Uniti’s Gunderman: Verizon’s fiber plans are not causing headwinds

wireless cell tower
Gunderman said that Verizon’s One fiber strategy is focused on what the service provider needs for a particular market.

Verizon’s aggressive do-it-yourself fiber build plan with Corning and Prysmian has prompted investor concerns about its impact on fiber provider wholesalers, but Uniti said it does not see any major effect on its wholesale revenues.

Instead, the service provider continues to talk to Verizon and other large wireless operators about lit and dark fiber-based wholesale service opportunities.

Kenny Gunderman, CEO of Uniti, told investors during Cowen and Company 3rd Annual Communications Infrastructure Summit, the company isn’t seeing any slowing down of interest for its solutions.

RELATED: Uniti Fiber realigns top management, completes Hunt Telecom, Southern Light acquisitions

Uniti
Kenny Gunderman

“We watch it closely and it hasn’t been a headwind as we continue to see booking grow with all of our wireless carriers,” Gunderman said. “We have an active dialogue with Verizon and they continue to say they’re interested in working with third-party providers.”

Gunderman said that Verizon’s One fiber strategy is focused on what the service provider needs for a particular market.

“Verizon has always been focused on controlling their fiber and the economics of acquiring fiber so I don’t think those are the things that are driving their One Fiber initiative,” Gunderman said. “What’s really driving it is that in a lot of these metro markets, including some of the Tier 2 markets we serve, the fiber isn’t where it needs to be.”

Gunderman added that Verizon is simply trying to shore up resources it needs.

“Verizon needs more new fiber and more dense fiber and in these markets where they don’t have the option for fiber that they need, they are looking for options,” Gunderman said. “If the third-party fiber does not exist, they will do it themselves, which is true of all the wireless carriers.”

For its own part, Verizon has maintained that it would look at various options to procure fiber: conducting builds, leasing and purchasing other fiber assets.

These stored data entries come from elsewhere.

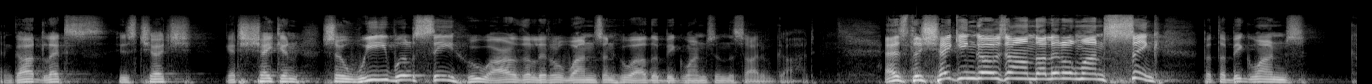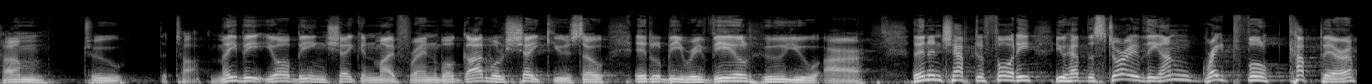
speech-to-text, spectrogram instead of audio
And God lets His church get shaken so we will see who are the little ones and who are the big ones in the sight of God. As the shaking goes on, the little ones sink, but the big ones come to the top. Maybe you're being shaken, my friend. Well, God will shake you so it'll be revealed who you are. Then in chapter 40, you have the story of the ungrateful cupbearer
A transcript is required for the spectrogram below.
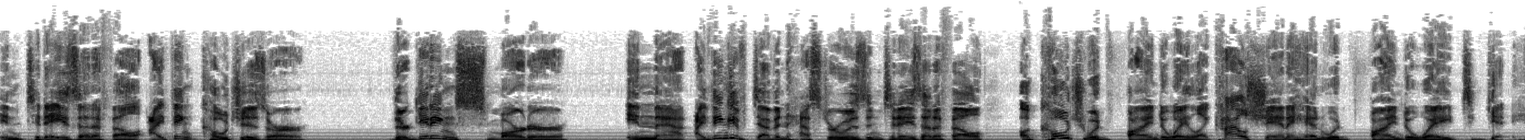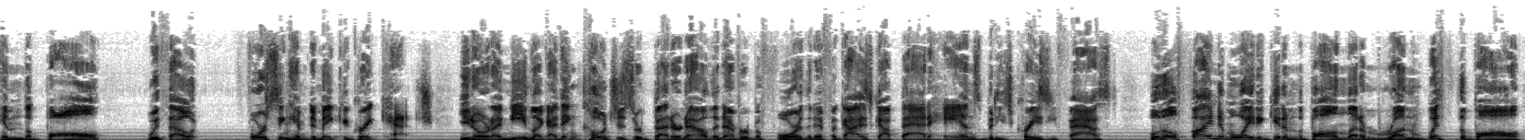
in today's NFL, I think coaches are they're getting smarter. In that, I think if Devin Hester was in today's NFL, a coach would find a way. Like Kyle Shanahan would find a way to get him the ball without forcing him to make a great catch. You know what I mean? Like I think coaches are better now than ever before. That if a guy's got bad hands but he's crazy fast, well, they'll find him a way to get him the ball and let him run with the ball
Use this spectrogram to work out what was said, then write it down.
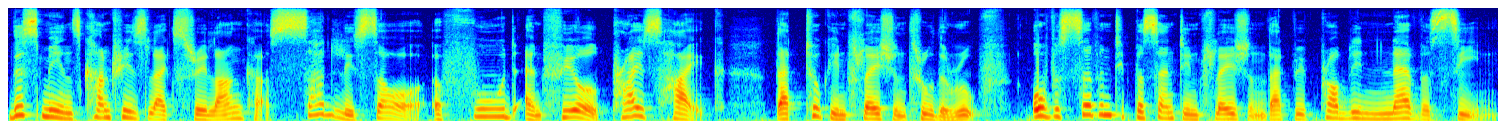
This means countries like Sri Lanka suddenly saw a food and fuel price hike that took inflation through the roof. Over 70% inflation that we've probably never seen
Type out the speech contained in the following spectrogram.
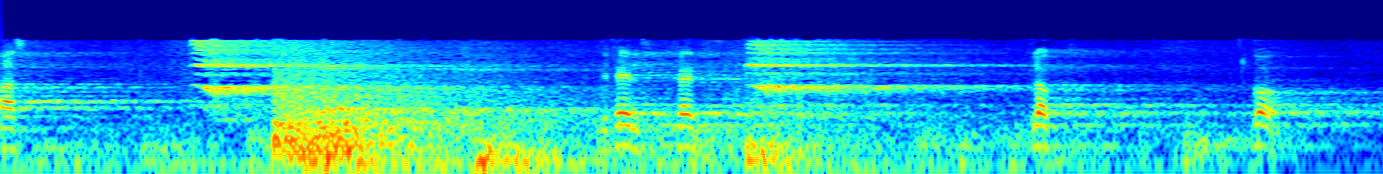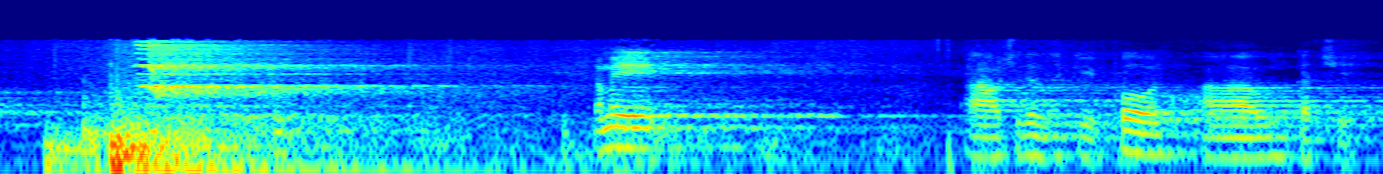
Fast. Defense, defense. Block. Go. Kami. Ah. Pull. Ah, catch it.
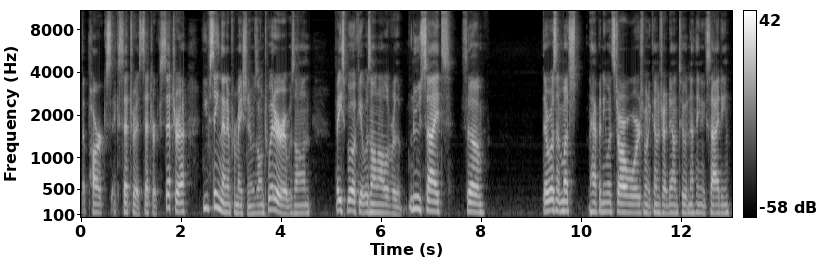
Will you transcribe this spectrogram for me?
the parks, etc., etc., etc., you've seen that information. It was on Twitter, it was on Facebook, it was on all over the news sites. So there wasn't much happening with Star Wars when it comes right down to it. Nothing exciting.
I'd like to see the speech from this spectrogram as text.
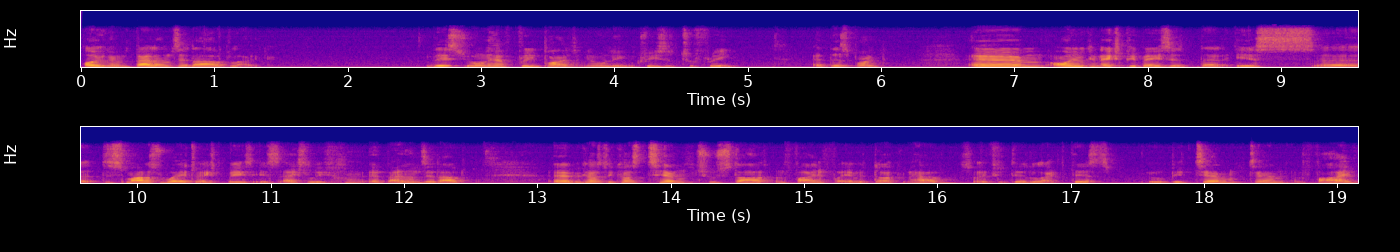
Or you can balance it out like this you only have three points and you only increase it to three at this point. Um, or you can XP base it that is uh, the smartest way to XP base is actually balance it out uh, because it costs 10 to start and 5 for every dot you have so if you did it like this it would be 10 10 and 5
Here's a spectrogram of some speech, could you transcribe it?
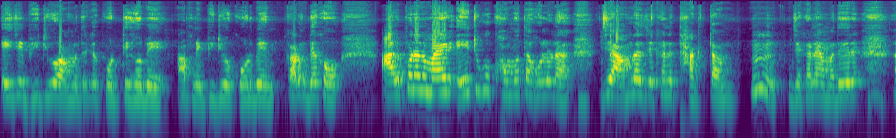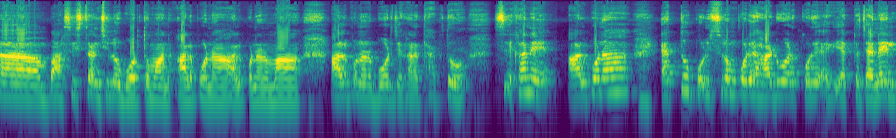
এই যে ভিডিও আমাদেরকে করতে হবে, আপনি ভিডিও করবেন? কারণ দেখো, আলপনার মায়ের এইটুকু ক্ষমতা হলো না যে আমরা যেখানে থাকতাম, হুম, যেখানে আমাদের বাসস্থান ছিল বর্তমান, আলপনা, আলপনার মা, আলপনার বোর যেখানে থাকতো, সেখানে আলপনা এত পরিশ্রম করে হার্ডওয়ার্ক করে এক- একটা চ্যানেল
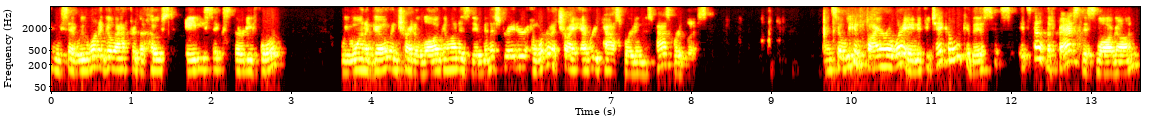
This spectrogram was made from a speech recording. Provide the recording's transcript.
and we said we want to go after the host 8634. We want to go and try to log on as the administrator, and we're going to try every password in this password list. And so we can fire away. And if you take a look at this, it's, it's not the fastest log on,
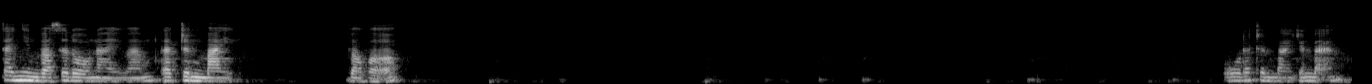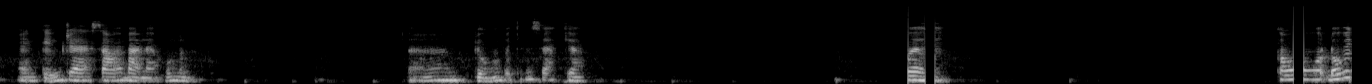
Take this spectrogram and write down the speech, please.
Ta nhìn vào sơ đồ này và ta trình bày vào vở. Cô đã trình bày trên bảng. Em kiểm tra so với bài làm của mình đã chuẩn và chính xác chưa? Câu, đối với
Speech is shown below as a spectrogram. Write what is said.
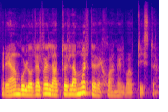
preámbulo del relato es la muerte de Juan el Bautista.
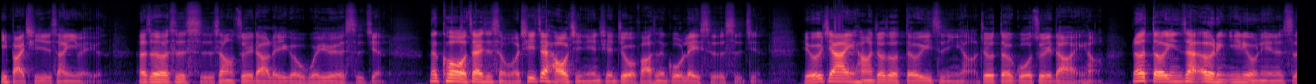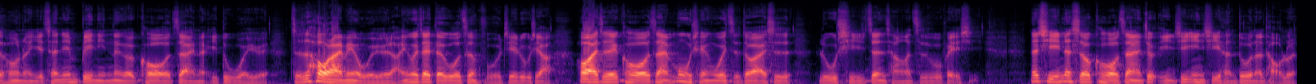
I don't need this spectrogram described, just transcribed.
一百七十三亿美元，那这个是史上最大的一个违约事件。那 COCO 债是什么？其实，在好几年前就有发生过类似的事件。有一家银行叫做德意志银行，就是德国最大的银行。那德银在二零一六年的时候呢，也曾经濒临那个 COO 债呢一度违约，只是后来没有违约啦，因为在德国政府的介入下，后来这些 COO 债目前为止都还是如期正常的支付配息。那其实那时候 COO 债就已经引起很多人的讨论，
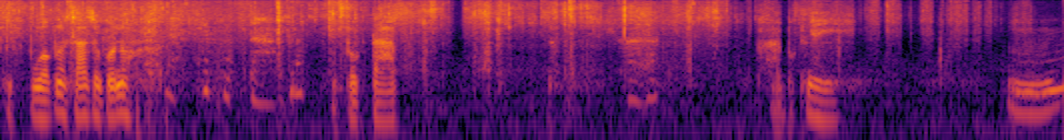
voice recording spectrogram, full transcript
เห็ดปวกเนาะสาวสกุลเนาะเฮ็ด ปลูกตาบเนาะเห็ดปวกตาบค่ะขาบักใหญ่อือืมม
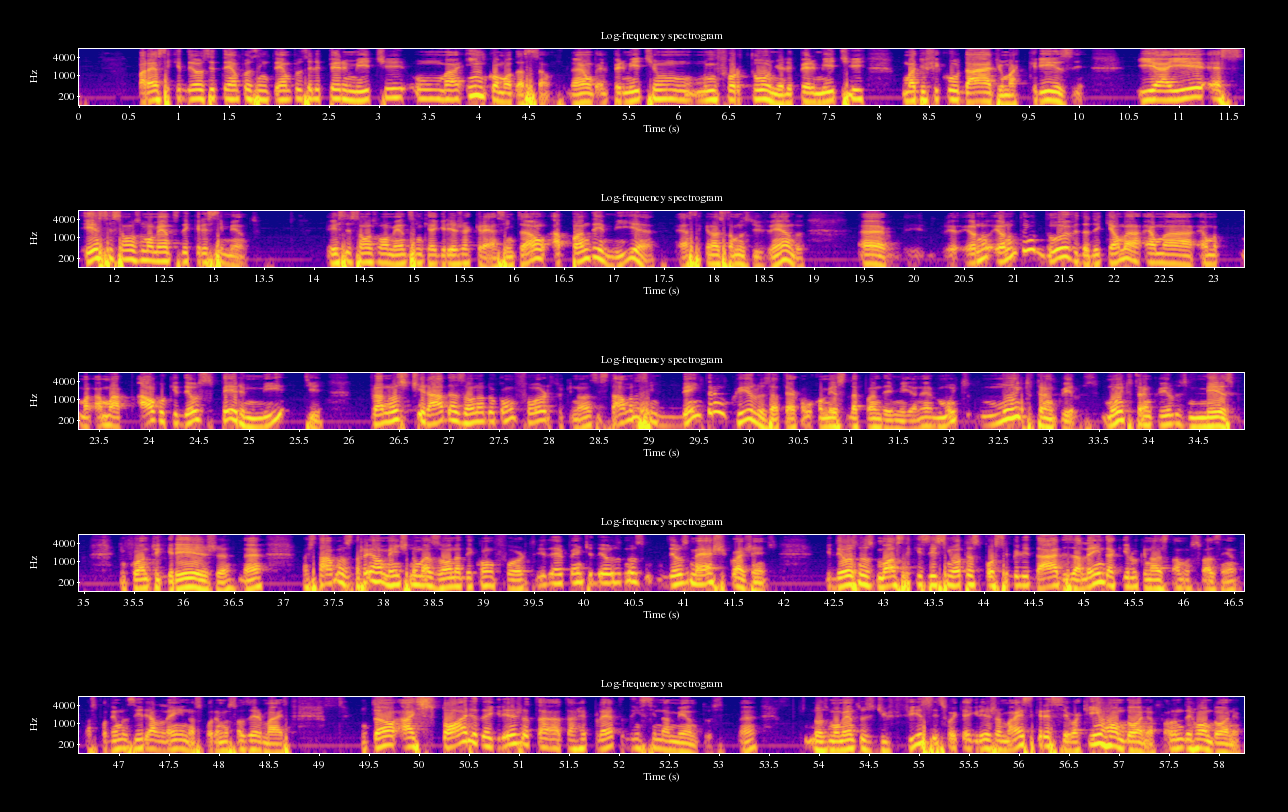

Verizon recently signed a deal to acquire WideOpenWest’s Chicago fiber network for $225 million, a move that will bolster the service provider’s wireless backhaul capabilities for current 4G and upcoming 5G wireless deployments, for example.

Bundling small cells, enterprise opportunities

Uniti Fiber, which has been growing through various acquisitions including its recent acquisitions of Hunt Telecom and Southern Light, has positioned itself to also take part in wireless operators’ small cell densification projects.

While a lot of the early momentum for small cells has been in the large Tier-1 cities, Uniti is seeing similar demand in Tier 2 markets.

But unlike other pure play providers such as Crown Castle, Uniti sees an opportunity use a small cell fiber deployment as a way to pursue adjacent enterprise and E-rate opportunities.

“We like the small cell business, but our strategy is to package small cells as part of an overall fiber strategy,” Gunderman said. “We sell to enterprise, fiber to the tower, schools and government and we think to drive maximum economics on our network it’s a full lease up instead of focusing on small cells.”

When it serves small-cell opportunities, Uniti is finding growing bookings in Tier 2 markets it operates in today.

“The conventional wisdom is that small cell or network densification is focused on the top 25-30 markets, but that is definitely not the case,” Gunderman said. “We see small cell demand in Tier 2 and Tier 3 markets and it’s growing from the four largest wireless carriers.”

One advantage Uniti Fiber has is that the Tier 2 and Tier 3 markets the service provider focuses on are not as competitive as an NFL city.

“The difference is in our markets is there’s fewer fiber options and usually your competitor is the local LEC or the cable company as opposed to a pure fiber provider,” said Gunderman. “The reality is for small cell densification in these Tier 2 markets, you need to build new fiber in order to enable small cell deployments.”

Maintaining Tier 2 focus

In serving the Tier 2 markets, Uniti stands out because it is not typically competing with large incumbent telcos or larger fiber providers like Crown or Zayo.

When it is pursuing wireless backhaul and other enterprise service deals in the Tier 2 and Tier 3 markets, Uniti does not typically compete with Crown Castle and their newly acquired subsidiary Lightower simply because they mainly operate in Tier 1 markets.

“Lightower is operating in some Tier 2 markets, but I think the majority of the business is in Tier 1 markets so we seldom compete with them,” Gunderman said. “We also very seldom see Crown Castle in our footprint.”  

Uniti’s Tier 2 market focus also leads it to pursue a unique set of acquisitions like Hunt Telecom, a Louisiana-based independent regional provider. Hunt Telecom provides data transport to K-12 schools and government agencies with a dense network of 140,000 fiber strand miles and 2,600 fiber route miles in Louisiana.

“We’re more focused on Tier 2 and Tier 3 markets, which leads us to different companies,” Gunderman said. “When we announced the Hunt Telecom deal, a lot of public investors said they did not who it was.”